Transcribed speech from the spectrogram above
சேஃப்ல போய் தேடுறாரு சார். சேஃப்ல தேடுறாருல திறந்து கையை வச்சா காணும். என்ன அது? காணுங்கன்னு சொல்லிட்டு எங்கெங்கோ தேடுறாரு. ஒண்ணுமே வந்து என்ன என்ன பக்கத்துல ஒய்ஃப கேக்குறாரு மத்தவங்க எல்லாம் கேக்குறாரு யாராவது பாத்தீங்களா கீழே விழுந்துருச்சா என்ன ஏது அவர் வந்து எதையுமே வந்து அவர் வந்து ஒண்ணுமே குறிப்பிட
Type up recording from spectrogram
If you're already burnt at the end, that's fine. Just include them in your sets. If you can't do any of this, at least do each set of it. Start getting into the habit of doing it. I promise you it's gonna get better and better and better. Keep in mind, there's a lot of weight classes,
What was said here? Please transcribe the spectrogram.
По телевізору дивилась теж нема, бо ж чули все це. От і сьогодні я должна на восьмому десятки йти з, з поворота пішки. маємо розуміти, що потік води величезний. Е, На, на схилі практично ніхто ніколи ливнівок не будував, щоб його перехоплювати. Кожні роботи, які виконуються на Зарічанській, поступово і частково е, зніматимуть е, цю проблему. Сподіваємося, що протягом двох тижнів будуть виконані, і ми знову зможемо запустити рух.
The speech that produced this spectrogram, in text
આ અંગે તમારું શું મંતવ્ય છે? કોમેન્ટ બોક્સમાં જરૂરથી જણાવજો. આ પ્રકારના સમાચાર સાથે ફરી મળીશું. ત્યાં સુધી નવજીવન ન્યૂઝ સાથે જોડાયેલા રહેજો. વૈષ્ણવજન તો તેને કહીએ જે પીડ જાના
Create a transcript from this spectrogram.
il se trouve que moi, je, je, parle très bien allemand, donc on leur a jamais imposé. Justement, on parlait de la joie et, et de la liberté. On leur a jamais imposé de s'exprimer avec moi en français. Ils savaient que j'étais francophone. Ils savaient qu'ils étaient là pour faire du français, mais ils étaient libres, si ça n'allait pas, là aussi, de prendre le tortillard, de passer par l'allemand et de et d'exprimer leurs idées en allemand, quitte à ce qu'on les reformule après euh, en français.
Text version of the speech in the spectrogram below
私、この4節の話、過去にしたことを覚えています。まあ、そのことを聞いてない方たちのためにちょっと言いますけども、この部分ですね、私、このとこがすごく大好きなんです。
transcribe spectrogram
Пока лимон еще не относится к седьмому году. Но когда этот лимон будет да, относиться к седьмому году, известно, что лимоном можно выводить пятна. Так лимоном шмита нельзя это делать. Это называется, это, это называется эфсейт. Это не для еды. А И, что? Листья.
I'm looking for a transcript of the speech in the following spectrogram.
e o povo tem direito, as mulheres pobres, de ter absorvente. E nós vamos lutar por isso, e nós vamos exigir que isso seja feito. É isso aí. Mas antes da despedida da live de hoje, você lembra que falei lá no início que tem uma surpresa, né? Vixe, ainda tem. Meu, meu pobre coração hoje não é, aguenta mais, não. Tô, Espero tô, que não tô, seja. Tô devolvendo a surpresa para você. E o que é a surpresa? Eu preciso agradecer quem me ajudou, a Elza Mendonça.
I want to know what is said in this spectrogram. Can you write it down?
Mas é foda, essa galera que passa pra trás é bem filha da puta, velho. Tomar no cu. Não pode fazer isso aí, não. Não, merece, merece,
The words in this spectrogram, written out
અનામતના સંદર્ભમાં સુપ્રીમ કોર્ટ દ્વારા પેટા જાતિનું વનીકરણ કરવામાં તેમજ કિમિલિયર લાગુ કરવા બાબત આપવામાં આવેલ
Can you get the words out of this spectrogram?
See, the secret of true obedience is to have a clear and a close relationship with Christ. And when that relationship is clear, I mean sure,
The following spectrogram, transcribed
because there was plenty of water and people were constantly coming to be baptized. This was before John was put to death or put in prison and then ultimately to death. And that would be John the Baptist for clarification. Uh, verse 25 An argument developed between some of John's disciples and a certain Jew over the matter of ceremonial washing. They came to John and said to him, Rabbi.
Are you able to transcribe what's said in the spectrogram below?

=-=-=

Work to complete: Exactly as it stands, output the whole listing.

Task answer:
Transcribed speech from the spectrogram above
சேஃப்ல போய் தேடுறாரு சார். சேஃப்ல தேடுறாருல திறந்து கையை வச்சா காணும். என்ன அது? காணுங்கன்னு சொல்லிட்டு எங்கெங்கோ தேடுறாரு. ஒண்ணுமே வந்து என்ன என்ன பக்கத்துல ஒய்ஃப கேக்குறாரு மத்தவங்க எல்லாம் கேக்குறாரு யாராவது பாத்தீங்களா கீழே விழுந்துருச்சா என்ன ஏது அவர் வந்து எதையுமே வந்து அவர் வந்து ஒண்ணுமே குறிப்பிட
Type up recording from spectrogram
If you're already burnt at the end, that's fine. Just include them in your sets. If you can't do any of this, at least do each set of it. Start getting into the habit of doing it. I promise you it's gonna get better and better and better. Keep in mind, there's a lot of weight classes,
What was said here? Please transcribe the spectrogram.
По телевізору дивилась теж нема, бо ж чули все це. От і сьогодні я должна на восьмому десятки йти з, з поворота пішки. маємо розуміти, що потік води величезний. Е, На, на схилі практично ніхто ніколи ливнівок не будував, щоб його перехоплювати. Кожні роботи, які виконуються на Зарічанській, поступово і частково е, зніматимуть е, цю проблему. Сподіваємося, що протягом двох тижнів будуть виконані, і ми знову зможемо запустити рух.
The speech that produced this spectrogram, in text
આ અંગે તમારું શું મંતવ્ય છે? કોમેન્ટ બોક્સમાં જરૂરથી જણાવજો. આ પ્રકારના સમાચાર સાથે ફરી મળીશું. ત્યાં સુધી નવજીવન ન્યૂઝ સાથે જોડાયેલા રહેજો. વૈષ્ણવજન તો તેને કહીએ જે પીડ જાના
Create a transcript from this spectrogram.
il se trouve que moi, je, je, parle très bien allemand, donc on leur a jamais imposé. Justement, on parlait de la joie et, et de la liberté. On leur a jamais imposé de s'exprimer avec moi en français. Ils savaient que j'étais francophone. Ils savaient qu'ils étaient là pour faire du français, mais ils étaient libres, si ça n'allait pas, là aussi, de prendre le tortillard, de passer par l'allemand et de et d'exprimer leurs idées en allemand, quitte à ce qu'on les reformule après euh, en français.
Text version of the speech in the spectrogram below
私、この4節の話、過去にしたことを覚えています。まあ、そのことを聞いてない方たちのためにちょっと言いますけども、この部分ですね、私、このとこがすごく大好きなんです。
transcribe spectrogram
Пока лимон еще не относится к седьмому году. Но когда этот лимон будет да, относиться к седьмому году, известно, что лимоном можно выводить пятна. Так лимоном шмита нельзя это делать. Это называется, это, это называется эфсейт. Это не для еды. А И, что? Листья.
I'm looking for a transcript of the speech in the following spectrogram.
e o povo tem direito, as mulheres pobres, de ter absorvente. E nós vamos lutar por isso, e nós vamos exigir que isso seja feito. É isso aí. Mas antes da despedida da live de hoje, você lembra que falei lá no início que tem uma surpresa, né? Vixe, ainda tem. Meu, meu pobre coração hoje não é, aguenta mais, não. Tô, Espero tô, que não tô, seja. Tô devolvendo a surpresa para você. E o que é a surpresa? Eu preciso agradecer quem me ajudou, a Elza Mendonça.
I want to know what is said in this spectrogram. Can you write it down?
Mas é foda, essa galera que passa pra trás é bem filha da puta, velho. Tomar no cu. Não pode fazer isso aí, não. Não, merece, merece,
The words in this spectrogram, written out
અનામતના સંદર્ભમાં સુપ્રીમ કોર્ટ દ્વારા પેટા જાતિનું વનીકરણ કરવામાં તેમજ કિમિલિયર લાગુ કરવા બાબત આપવામાં આવેલ
Can you get the words out of this spectrogram?
See, the secret of true obedience is to have a clear and a close relationship with Christ. And when that relationship is clear, I mean sure,
The following spectrogram, transcribed
because there was plenty of water and people were constantly coming to be baptized. This was before John was put to death or put in prison and then ultimately to death. And that would be John the Baptist for clarification. Uh, verse 25 An argument developed between some of John's disciples and a certain Jew over the matter of ceremonial washing. They came to John and said to him, Rabbi.
Are you able to transcribe what's said in the spectrogram below?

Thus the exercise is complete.